DRC Strengthening Collaboration With Faculty
To bolster its efforts to promote accessibility for University of Arizona students, the Disability Resource Center is taking a more pointed approach to working with faculty.Â
The University of Arizona center, which has a nearly 40-year history of serving students with disabilities, restructured its unit this year to more readily respond not only to students, but also to faculty working with them.Â
"Before, our work was primarily in dealing with the student," said Meghan Sooy, one of the center's access consultants. "But what we're doing is a total evolution."
Sooy is part of a team focusing on faculty and upper-division students; another is working primarily with incoming students and other Student Affairs units.Â

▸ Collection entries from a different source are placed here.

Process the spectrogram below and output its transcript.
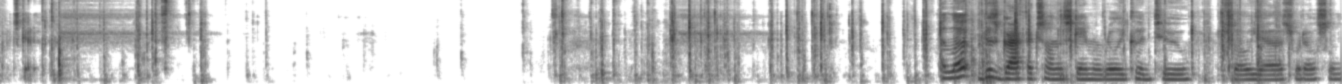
Let's get it. I love this graphics on this game are really good too. So yeah, that's what I also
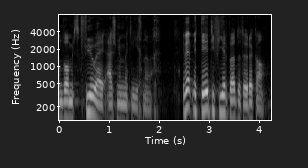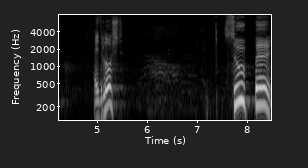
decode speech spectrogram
und wo wir das Gefühl haben, er ist nicht mehr gleich nach. Ich werde mit dir die vier Böden durchgehen. Habt ihr Lust? Super,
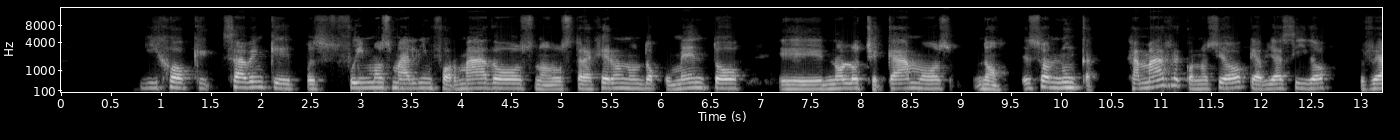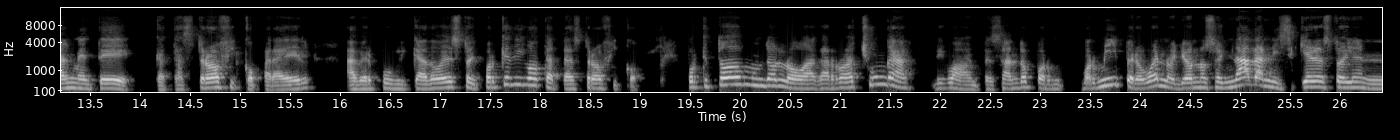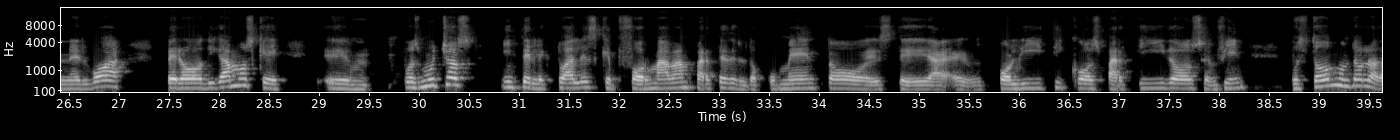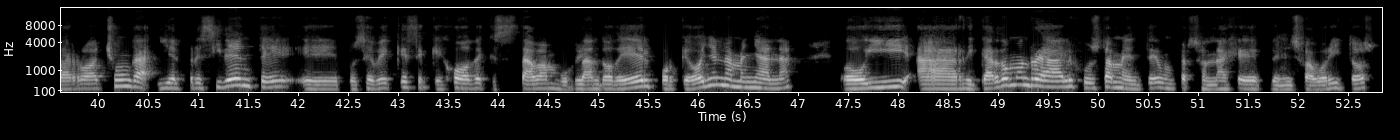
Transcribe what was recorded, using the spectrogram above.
dijo que saben que pues fuimos mal informados, nos trajeron un documento, eh, no lo checamos, no, eso nunca. Jamás reconoció que había sido pues, realmente catastrófico para él haber publicado esto. ¿Y por qué digo catastrófico? Porque todo el mundo lo agarró a chunga, digo, empezando por, por mí, pero bueno, yo no soy nada, ni siquiera estoy en el BOA, pero digamos que em, pues muchos intelectuales que formaban parte del documento, este, eh, políticos, partidos, en fin, pues todo el mundo lo agarró a chunga y el presidente, eh, pues se ve que se quejó de que se estaban burlando de él, porque hoy en la mañana oí a Ricardo Monreal, justamente un personaje de mis favoritos,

The shift was initiated to allow the center's structure to more appropriately reflect its driving philosophyÂ â€“ one that argues that issues of accessibility are chiefly the concern of institutions, not those with disabilities.
As part of the restructuring, the center's staff is initiating collaborations with faculty "as a preferred tool in creating access rather than relying only on the delivery of accommodations," said Carol Funckes, the center's associate director.
In the past, the center's staff would often wait to be contacted by faculty. Now, staff members have begun taking the first step.
"In the past, I think we did a nice job, but we have been reactive," Funckes said.
"With a new view of disability based on the work of disability studies scholars, we must make system changes and changes to the environment," she added.
"We're trying to relocate the problem of access," Funckes said, noting that the "problem" is not with the student who has a disability. The problem, she said, is with the environment.
Funckes said: "We're asking, 'How have we acted in ways that create barriers?'"
This year, the center began working more proactively with faculty to develop curricula and to structure courses in a way that would be accessible not only to students with disabilities, but to all students.
More broadly, the idea is grounded in the universal design approach, which the Center for Universal Design describes as an effort to "simplify life for everyone by making products, communications, and the built (physical) environment more usable by as many people as possible at little or no extra cost."Â
The center, located at North Carolina State University, also adds that the approach "benefits people of all ages and abilities."
The Disability Resource Center encourages faculty to consult with its staff for assistance in creating an inclusive learning environment.Â
One particular concern is the number of exams the UA center administers on behalf of facultyÂ â€“ approximately 15,000 annually.Â
That is a number the center's staff would like to see reduced.Â
Diedre Lamb, one of the lead access consultants at the Disability Resource Center, noted that among the center's suggestions for faculty are that they consider sharing their course notes online, allow for collaborative work among students and also offer exams in a range of formats â€“ not just in the form of timed tests.
"We want to create options, and a variety of assessment tools," Lamb said. "And we would like to be a point of contact so that faculty know they can call on us to help."